Today, however, I’m going to make the more optimistic case. This is admittedly not an easy thing amid the now daily torrent of job loss announcements, the renewed bout of local lockdowns, and a hyper-cautious, panicked Government that reimposes quarantine at the drop of a hat and warns that it may still not be possible to reopen schools in September.
A recent survey by Morgan Stanley, moreover, found that Britons are the slowest and most reluctant in Europe to return to the office as restrictions are lifted. Employees should be careful what they wish for; if a job previously based in central London can be done out of Surrey, it can just as easily be done in low cost Mumbai.
Others are thoroughly enjoying their six months of paid, furloughed leave. That’s not good either. They are in for a rude awakening when the scheme comes to an end and they find they are out of a job.
But it sometimes pays to go against the flow, and all my contrarian instincts tell me not just that the Covid hysteria will be largely behind us by early next year, but that the economic rebound may also be somewhat faster than generally assumed.
Start with the old truism that just as in a boom things are never quite as good as they seem, nor are they ever quite as bad as they look in the depths of a crisis. Covid is driving some big structural changes in the economy, but I wonder if they’ll be quite as transformational as made out.
The idea, for instance, that we’ll permanently give up much social spending and instead choose to stay at home with a bottle of wine and a Netflix subscription strikes me as deeply unlikely. Once the pandemic fizzles out, much of this activity will resume.
I’m equally sceptical about the death of the office.

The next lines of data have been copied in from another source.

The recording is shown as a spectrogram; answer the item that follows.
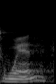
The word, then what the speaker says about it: Nguyen: It's a play on my last name, Nguyen, which no one can pronounce in the US, so it's Nguyen.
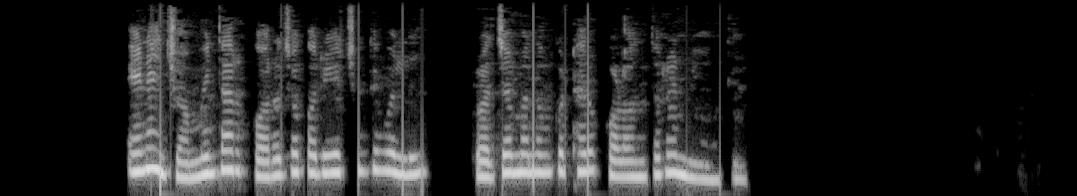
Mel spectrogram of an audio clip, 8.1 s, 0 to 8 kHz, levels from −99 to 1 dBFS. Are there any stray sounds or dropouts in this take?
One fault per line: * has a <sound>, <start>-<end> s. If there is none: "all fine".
all fine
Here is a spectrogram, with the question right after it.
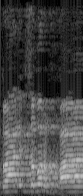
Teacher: আলিফের উচ্চারণ মুখের ভিতর শূন্যময় স্থান হইতে, হ্যাঁ, মধ্যের হরফ হইলে উচ্চারিত হয়।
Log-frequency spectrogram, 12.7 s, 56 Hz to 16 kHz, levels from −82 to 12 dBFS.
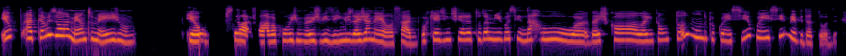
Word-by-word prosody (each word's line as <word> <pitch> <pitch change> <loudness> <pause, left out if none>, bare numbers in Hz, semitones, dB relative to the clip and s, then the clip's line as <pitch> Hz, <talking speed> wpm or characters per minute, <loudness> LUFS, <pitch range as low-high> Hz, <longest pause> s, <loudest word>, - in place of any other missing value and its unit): eu 400 -3 +2 0.2
até 340 +1 +3
o 430 - +2
isolamento 375 - +5
mesmo, 250 -2 -1 0.8
que 265 - +2
eu 255 0 +7 0.2
sei 285 - -1
lá, 260 - +6 0.2
falava 240 +1 +3
com 270 +2 -4
os 275 0 -2
meus 260 0 0
vizinhos 255 +1 -4
da 265 0 +5
janela, 260 -8 -1
sabe. 200 -3 -3
Porque 260 +4 -4
a 285 - +2
gente 295 +2 -6
era 295 0 +2
tudo 300 +1 -8
amigo 310 0 0
assim, 315 0 -5
na 275 +1 -2
rua, 285 -7 0
da 240 +2 -1
escola, 275 -1 0
então 285 +3 -7
todo 480 +5 -1
mundo 350 -3 0
que 305 - -13
eu - - -8
conhecia 275 +6 -5
eu 445 - -4
conheci 360 +1 -2
minha 315 -7 +1
vida 230 -3 -6
toda. 215 +2 -12
280 Hz, 185 wpm, -22 LUFS, 255-310 Hz, 0.8 s, eu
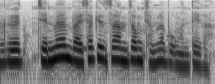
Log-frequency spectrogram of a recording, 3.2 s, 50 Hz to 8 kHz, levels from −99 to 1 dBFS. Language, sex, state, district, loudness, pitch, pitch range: Wancho, female, Arunachal Pradesh, Longding, -13 LUFS, 205 Hz, 180-225 Hz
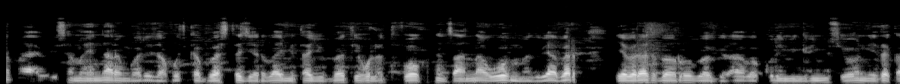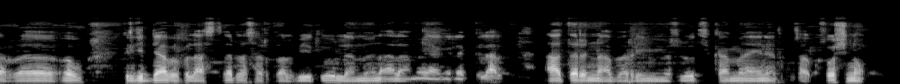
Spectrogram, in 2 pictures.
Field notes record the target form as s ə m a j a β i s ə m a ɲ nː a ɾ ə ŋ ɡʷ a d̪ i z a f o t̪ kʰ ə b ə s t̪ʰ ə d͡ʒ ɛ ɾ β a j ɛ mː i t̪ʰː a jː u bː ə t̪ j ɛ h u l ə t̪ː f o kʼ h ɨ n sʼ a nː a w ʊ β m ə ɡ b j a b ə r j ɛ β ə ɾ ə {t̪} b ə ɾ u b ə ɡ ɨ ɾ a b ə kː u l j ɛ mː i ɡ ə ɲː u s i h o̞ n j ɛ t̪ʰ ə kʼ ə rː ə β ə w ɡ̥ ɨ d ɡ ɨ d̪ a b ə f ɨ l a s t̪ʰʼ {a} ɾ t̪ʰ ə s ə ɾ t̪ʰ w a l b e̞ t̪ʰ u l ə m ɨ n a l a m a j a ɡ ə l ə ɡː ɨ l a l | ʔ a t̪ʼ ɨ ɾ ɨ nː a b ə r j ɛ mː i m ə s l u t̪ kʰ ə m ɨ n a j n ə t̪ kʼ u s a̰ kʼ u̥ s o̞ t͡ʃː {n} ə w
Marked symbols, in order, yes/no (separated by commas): yes, no, yes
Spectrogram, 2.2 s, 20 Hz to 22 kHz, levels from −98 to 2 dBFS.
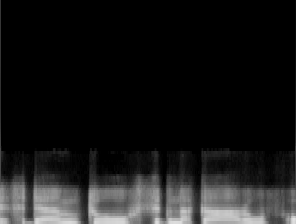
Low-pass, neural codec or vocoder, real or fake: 7.2 kHz; codec, 24 kHz, 0.9 kbps, WavTokenizer, large speech release; fake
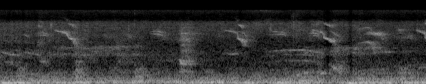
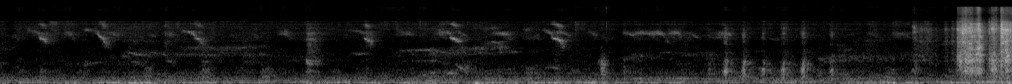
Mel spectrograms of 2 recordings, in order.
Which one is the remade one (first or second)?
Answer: second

Those firms planning substantially to reduce their office space will soon find that home working and Zoom alone are poor substitutes for a lively workplace. A business populated by colleagues who have never physically met is unlikely to function well. Similar predictions were made about the outlook for office space during the financial crisis, and for tower blocks after 9/11. It didn’t last.
Human beings are social animals. They go to the office as much for the camaraderie, the recreation, and the social contact of city life as to earn a living. The same goes for mass, overseas tourism. This will resume as soon as it is allowed.
Obviously, some part of the imposed behavioural changes we have seen in lockdown will stick; many businesses won’t survive the upheaval. But as confidence returns, others will fast take their place.
Unlike 2008, there is no problem with the banks, or their ability to lend to the economy. Equity markets are equally happy to refinance essentially sound companies. Unemployment will undoubtedly rise as furlough ends, but probably not by nearly as much as some of the scarier predictions would have you believe.
Many of those who lose their jobs will choose to become economically inactive, and quite a lot of our migrant workers will return home. Both the UK labour market and the economy are far more flexible than we give it credit for.
Savings have soared during the pandemic, indicating a high degree of pent up demand. This money will come flooding back into the economy once the outlook is more certain.
For now, it is the contrary, pessimistic case that tends to dominate the wider, media conversation. The data, both on the disease – which adjusted for more extensive testing, focused as it is on hotspots, points to a flat or even declining infection rate – and the economy – which indicates a continued, sharp, real time pickup in activity – suggests otherwise.